== Problem to work on ==
Which lines run from the one containing "Can you help" to the end of the listing below? Write them out exactly, both ends included, with nothing else.

[[ Data open ]]

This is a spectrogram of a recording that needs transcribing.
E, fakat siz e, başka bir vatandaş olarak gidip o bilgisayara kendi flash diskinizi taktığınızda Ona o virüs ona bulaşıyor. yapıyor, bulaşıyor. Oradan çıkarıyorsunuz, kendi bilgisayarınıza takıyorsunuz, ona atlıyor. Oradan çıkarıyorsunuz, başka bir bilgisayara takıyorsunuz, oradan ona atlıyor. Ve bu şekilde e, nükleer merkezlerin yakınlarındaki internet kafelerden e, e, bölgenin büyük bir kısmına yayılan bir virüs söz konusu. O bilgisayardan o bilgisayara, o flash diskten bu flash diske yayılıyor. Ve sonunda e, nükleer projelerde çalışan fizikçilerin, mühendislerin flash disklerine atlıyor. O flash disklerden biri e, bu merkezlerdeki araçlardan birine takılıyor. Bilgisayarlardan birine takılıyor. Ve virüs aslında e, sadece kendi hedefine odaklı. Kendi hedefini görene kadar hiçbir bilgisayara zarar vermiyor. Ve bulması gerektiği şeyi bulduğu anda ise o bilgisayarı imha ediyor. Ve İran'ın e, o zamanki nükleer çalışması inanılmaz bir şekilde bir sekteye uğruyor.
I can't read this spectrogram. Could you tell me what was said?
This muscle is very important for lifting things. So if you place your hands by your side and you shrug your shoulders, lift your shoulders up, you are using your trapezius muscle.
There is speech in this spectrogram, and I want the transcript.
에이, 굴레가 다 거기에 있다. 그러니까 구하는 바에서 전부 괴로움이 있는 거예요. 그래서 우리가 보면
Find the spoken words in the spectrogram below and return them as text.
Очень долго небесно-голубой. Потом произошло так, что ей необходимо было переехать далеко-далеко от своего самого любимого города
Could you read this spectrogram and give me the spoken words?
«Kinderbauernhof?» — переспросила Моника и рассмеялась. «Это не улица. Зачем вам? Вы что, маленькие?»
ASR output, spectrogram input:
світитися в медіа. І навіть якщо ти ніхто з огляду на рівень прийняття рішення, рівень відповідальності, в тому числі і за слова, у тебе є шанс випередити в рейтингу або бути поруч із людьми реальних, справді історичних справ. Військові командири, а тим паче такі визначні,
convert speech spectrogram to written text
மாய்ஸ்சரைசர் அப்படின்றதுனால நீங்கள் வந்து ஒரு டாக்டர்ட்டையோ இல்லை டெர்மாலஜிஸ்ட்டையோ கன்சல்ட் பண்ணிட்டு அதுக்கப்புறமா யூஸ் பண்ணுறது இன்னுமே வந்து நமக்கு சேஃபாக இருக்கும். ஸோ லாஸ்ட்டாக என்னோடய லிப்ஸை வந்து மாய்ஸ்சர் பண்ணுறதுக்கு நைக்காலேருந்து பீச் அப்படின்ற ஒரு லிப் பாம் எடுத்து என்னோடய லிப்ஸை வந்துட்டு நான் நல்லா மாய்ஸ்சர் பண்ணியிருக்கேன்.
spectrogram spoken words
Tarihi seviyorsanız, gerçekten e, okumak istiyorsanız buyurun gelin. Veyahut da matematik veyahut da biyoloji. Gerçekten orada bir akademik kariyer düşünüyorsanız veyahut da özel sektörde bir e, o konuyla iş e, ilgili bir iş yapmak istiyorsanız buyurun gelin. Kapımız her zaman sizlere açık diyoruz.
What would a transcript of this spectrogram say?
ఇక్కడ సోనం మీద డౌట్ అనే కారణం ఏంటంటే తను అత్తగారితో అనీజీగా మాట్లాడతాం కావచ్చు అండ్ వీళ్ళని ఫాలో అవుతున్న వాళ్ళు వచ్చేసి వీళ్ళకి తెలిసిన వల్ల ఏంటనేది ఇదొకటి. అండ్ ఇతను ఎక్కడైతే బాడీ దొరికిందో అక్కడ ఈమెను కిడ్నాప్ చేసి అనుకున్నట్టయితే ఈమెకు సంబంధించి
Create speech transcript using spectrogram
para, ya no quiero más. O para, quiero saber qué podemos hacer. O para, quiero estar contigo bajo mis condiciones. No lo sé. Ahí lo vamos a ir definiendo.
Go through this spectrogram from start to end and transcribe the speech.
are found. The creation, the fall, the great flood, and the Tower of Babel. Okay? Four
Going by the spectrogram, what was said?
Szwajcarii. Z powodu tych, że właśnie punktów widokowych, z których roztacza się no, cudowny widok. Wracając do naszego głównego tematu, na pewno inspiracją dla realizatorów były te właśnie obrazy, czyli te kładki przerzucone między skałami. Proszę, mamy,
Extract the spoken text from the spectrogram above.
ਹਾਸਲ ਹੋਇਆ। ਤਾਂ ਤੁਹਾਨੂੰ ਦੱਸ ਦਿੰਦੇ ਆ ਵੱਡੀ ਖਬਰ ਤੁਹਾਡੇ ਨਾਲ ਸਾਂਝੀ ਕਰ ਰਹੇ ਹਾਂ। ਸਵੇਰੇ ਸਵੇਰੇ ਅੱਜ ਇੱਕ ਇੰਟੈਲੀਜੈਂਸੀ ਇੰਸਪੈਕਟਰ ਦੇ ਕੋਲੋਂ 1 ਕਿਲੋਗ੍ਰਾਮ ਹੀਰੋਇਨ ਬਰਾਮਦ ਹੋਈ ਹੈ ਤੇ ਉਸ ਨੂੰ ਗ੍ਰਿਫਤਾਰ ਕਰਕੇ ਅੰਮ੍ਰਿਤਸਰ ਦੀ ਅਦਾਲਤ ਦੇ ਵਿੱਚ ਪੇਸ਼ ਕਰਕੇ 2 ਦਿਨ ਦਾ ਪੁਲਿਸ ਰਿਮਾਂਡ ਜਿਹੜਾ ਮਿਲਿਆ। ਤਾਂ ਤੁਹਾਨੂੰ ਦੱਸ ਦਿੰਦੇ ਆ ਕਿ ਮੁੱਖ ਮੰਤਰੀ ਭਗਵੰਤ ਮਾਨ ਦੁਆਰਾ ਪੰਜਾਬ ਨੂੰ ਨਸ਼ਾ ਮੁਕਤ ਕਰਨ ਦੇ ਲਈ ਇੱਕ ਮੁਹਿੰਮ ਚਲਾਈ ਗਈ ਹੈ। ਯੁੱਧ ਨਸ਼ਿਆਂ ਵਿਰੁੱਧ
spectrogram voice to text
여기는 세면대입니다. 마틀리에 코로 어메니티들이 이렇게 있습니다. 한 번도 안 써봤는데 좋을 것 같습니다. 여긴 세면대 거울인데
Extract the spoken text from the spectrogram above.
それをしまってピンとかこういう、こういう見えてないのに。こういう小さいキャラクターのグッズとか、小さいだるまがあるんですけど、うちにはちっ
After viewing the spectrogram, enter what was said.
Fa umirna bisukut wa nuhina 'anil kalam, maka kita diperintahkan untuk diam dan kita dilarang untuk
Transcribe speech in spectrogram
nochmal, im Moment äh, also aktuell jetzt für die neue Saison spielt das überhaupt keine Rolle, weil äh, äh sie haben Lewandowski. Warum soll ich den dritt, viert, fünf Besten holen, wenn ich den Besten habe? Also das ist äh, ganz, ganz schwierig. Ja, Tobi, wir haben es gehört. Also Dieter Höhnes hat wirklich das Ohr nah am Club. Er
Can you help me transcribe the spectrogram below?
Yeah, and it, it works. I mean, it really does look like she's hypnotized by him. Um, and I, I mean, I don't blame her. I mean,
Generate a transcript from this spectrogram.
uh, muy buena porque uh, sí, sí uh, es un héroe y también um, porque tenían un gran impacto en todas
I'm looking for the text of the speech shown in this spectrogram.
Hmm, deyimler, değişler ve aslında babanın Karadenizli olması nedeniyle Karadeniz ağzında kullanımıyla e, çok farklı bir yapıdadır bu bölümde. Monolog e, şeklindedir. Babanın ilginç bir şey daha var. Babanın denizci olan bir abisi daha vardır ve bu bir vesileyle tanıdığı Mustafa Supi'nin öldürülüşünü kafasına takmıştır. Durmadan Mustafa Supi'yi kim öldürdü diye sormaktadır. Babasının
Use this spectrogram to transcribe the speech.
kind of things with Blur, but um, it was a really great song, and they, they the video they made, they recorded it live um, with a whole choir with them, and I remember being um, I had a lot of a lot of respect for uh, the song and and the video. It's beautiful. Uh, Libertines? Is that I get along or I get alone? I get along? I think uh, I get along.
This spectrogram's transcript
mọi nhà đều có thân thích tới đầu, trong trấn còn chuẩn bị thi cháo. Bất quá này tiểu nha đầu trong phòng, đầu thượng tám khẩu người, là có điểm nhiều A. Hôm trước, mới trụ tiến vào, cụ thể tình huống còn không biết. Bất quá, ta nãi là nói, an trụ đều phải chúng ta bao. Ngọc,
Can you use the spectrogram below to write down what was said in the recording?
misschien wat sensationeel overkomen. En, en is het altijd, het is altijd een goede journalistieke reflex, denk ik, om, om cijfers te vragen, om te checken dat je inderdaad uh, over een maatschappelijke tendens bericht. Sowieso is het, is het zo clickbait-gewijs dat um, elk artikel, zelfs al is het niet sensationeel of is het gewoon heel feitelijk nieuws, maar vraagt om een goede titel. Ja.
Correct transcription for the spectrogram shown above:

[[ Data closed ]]

== Finished task ==
Can you help me transcribe the spectrogram below?
Yeah, and it, it works. I mean, it really does look like she's hypnotized by him. Um, and I, I mean, I don't blame her. I mean,
Generate a transcript from this spectrogram.
uh, muy buena porque uh, sí, sí uh, es un héroe y también um, porque tenían un gran impacto en todas
I'm looking for the text of the speech shown in this spectrogram.
Hmm, deyimler, değişler ve aslında babanın Karadenizli olması nedeniyle Karadeniz ağzında kullanımıyla e, çok farklı bir yapıdadır bu bölümde. Monolog e, şeklindedir. Babanın ilginç bir şey daha var. Babanın denizci olan bir abisi daha vardır ve bu bir vesileyle tanıdığı Mustafa Supi'nin öldürülüşünü kafasına takmıştır. Durmadan Mustafa Supi'yi kim öldürdü diye sormaktadır. Babasının
Use this spectrogram to transcribe the speech.
kind of things with Blur, but um, it was a really great song, and they, they the video they made, they recorded it live um, with a whole choir with them, and I remember being um, I had a lot of a lot of respect for uh, the song and and the video. It's beautiful. Uh, Libertines? Is that I get along or I get alone? I get along? I think uh, I get along.
This spectrogram's transcript
mọi nhà đều có thân thích tới đầu, trong trấn còn chuẩn bị thi cháo. Bất quá này tiểu nha đầu trong phòng, đầu thượng tám khẩu người, là có điểm nhiều A. Hôm trước, mới trụ tiến vào, cụ thể tình huống còn không biết. Bất quá, ta nãi là nói, an trụ đều phải chúng ta bao. Ngọc,
Can you use the spectrogram below to write down what was said in the recording?
misschien wat sensationeel overkomen. En, en is het altijd, het is altijd een goede journalistieke reflex, denk ik, om, om cijfers te vragen, om te checken dat je inderdaad uh, over een maatschappelijke tendens bericht. Sowieso is het, is het zo clickbait-gewijs dat um, elk artikel, zelfs al is het niet sensationeel of is het gewoon heel feitelijk nieuws, maar vraagt om een goede titel. Ja.
Correct transcription for the spectrogram shown above:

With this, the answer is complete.